[Start of Attachment]

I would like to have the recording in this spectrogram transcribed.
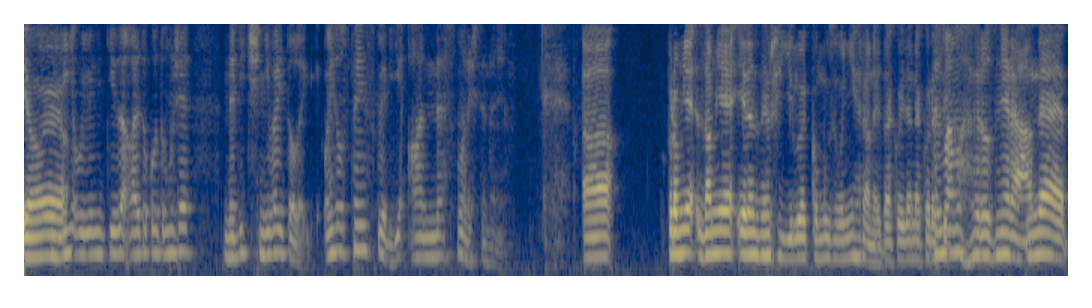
Jo, jo, jo. méně oblíbený díly, ale je to kvůli tomu, že nevyčnívají tolik. Oni jsou stejně skvělí, ale nespomeneš si na ně. A pro mě, za mě jeden z nejhorších dílů je Komu zvoní hrany, takový ten jako Ten recip... mám hrozně rád. Ne,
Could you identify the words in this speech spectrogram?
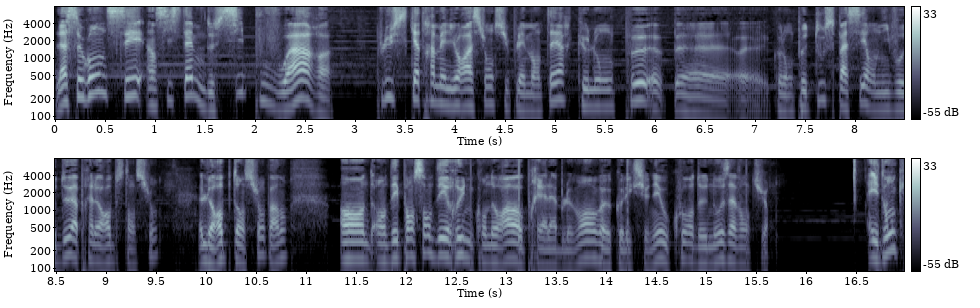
La seconde, c'est un système de 6 pouvoirs plus 4 améliorations supplémentaires que l'on peut, euh, euh, que l'on peut tous passer en niveau 2 après leur obtention, en, en dépensant des runes qu'on aura au préalablement euh, collectionnées au cours de nos aventures. Et donc,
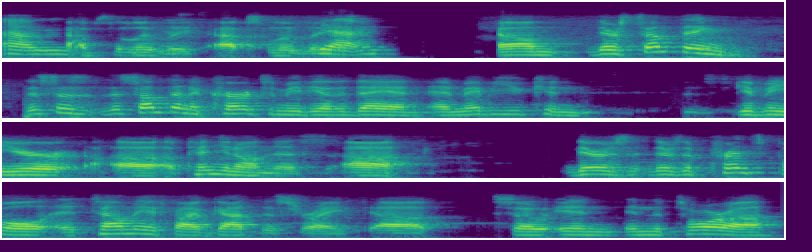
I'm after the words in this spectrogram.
Um, absolutely, absolutely. yeah. Um, there's something. This is this something occurred to me the other day, and, and maybe you can give me your uh, opinion on this. Uh, there's there's a principle. uh, tell me if I've got this right. Uh, so in in the Torah,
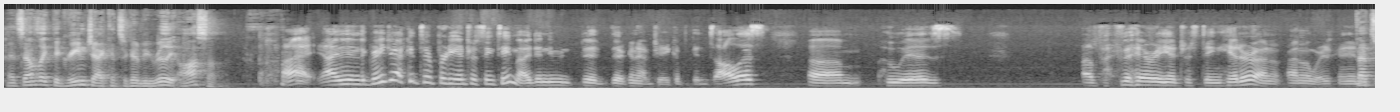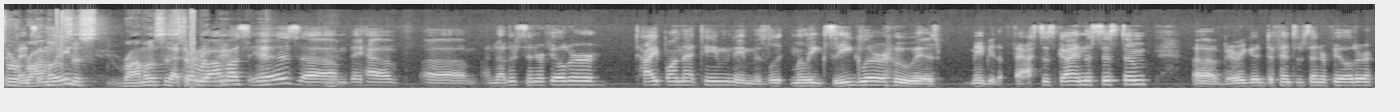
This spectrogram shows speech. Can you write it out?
And it sounds like the Green Jackets are going to be really awesome. I, I mean, the Green Jackets are a pretty interesting team. I didn't even. They're going to have Jacob Gonzalez, um, who is a very interesting hitter. I don't, I don't know where he's going to end That's where Ramos is. Ramos is. That's where Ramos there. is. Um, yeah. They have um, another center fielder type on that team named Malique Ziegler, who is maybe the fastest guy in the system. Uh, very good defensive center fielder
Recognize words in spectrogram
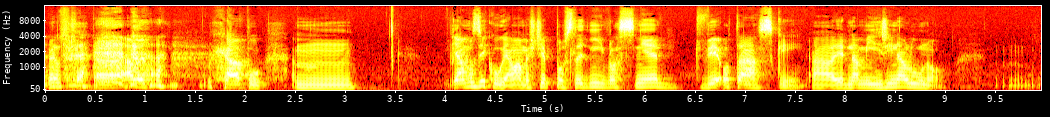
dobře. Eh, ale chápu. Um, já moc děkuju. Já mám ještě poslední vlastně dvě otázky. A jedna míří na Luno. Mm,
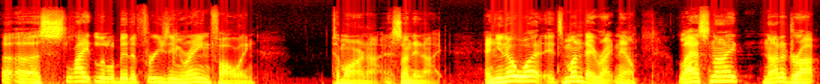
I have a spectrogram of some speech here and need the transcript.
a, a slight little bit of freezing rain falling tomorrow night, Sunday night. And you know what? It's Monday right now. Last night, not a drop.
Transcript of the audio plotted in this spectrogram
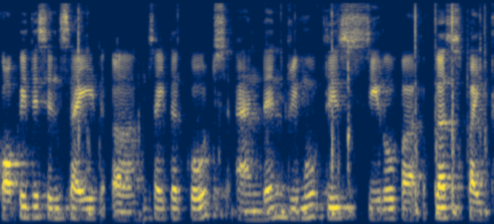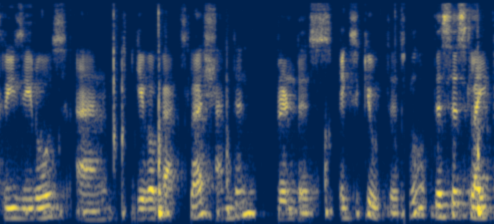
copy this inside uh, inside the quotes and then remove this zero by, plus by three zeros and give a backslash and then print this. Execute this. So this is like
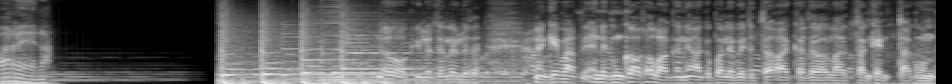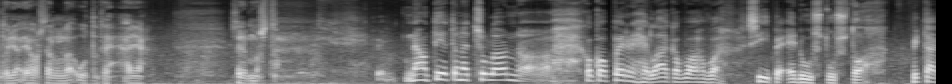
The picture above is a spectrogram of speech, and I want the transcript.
Areena. Joo, kyllä siellä yleensä näin kevät ennen kuin kaus alkaa, niin aika paljon vietetään aikaa, täällä laitetaan kenttää kuntoon ja ehostellaan uutta tehdään ja semmoista. Nämä on tietoinen, että sulla on äh, koko perheellä aika vahva siipeedustusto. Mitä,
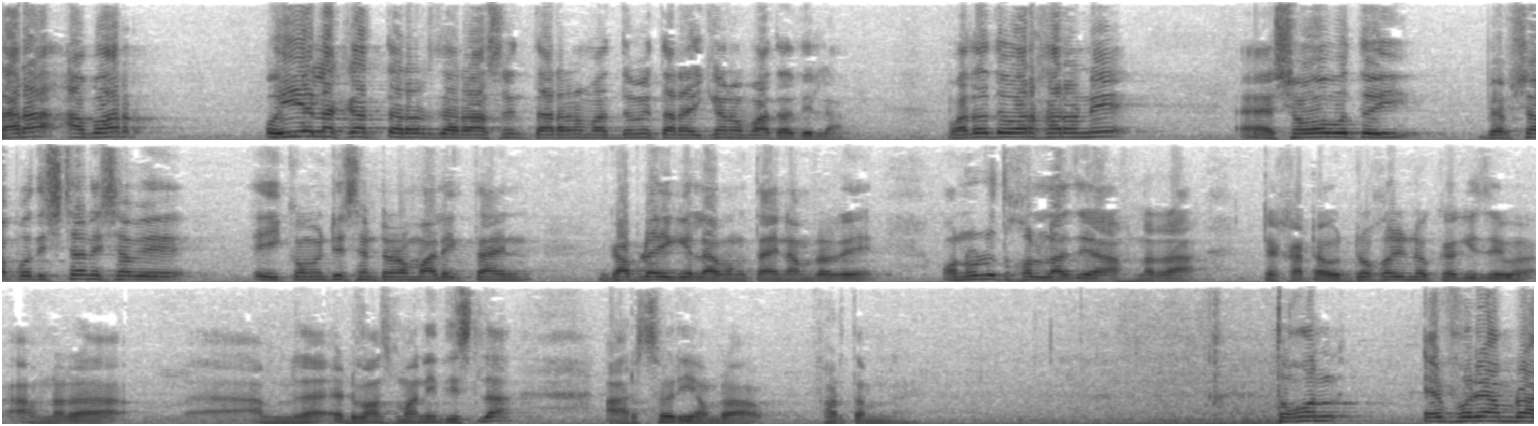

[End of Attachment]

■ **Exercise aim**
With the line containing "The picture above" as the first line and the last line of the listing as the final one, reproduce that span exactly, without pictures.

■ **Task result**
The picture above is a spectrogram of speech, and I want the transcript.
Areena. Joo, kyllä siellä yleensä näin kevät ennen kuin kaus alkaa, niin aika paljon vietetään aikaa, täällä laitetaan kenttää kuntoon ja ehostellaan uutta tehdään ja semmoista. Nämä on tietoinen, että sulla on äh, koko perheellä aika vahva siipeedustusto. Mitä,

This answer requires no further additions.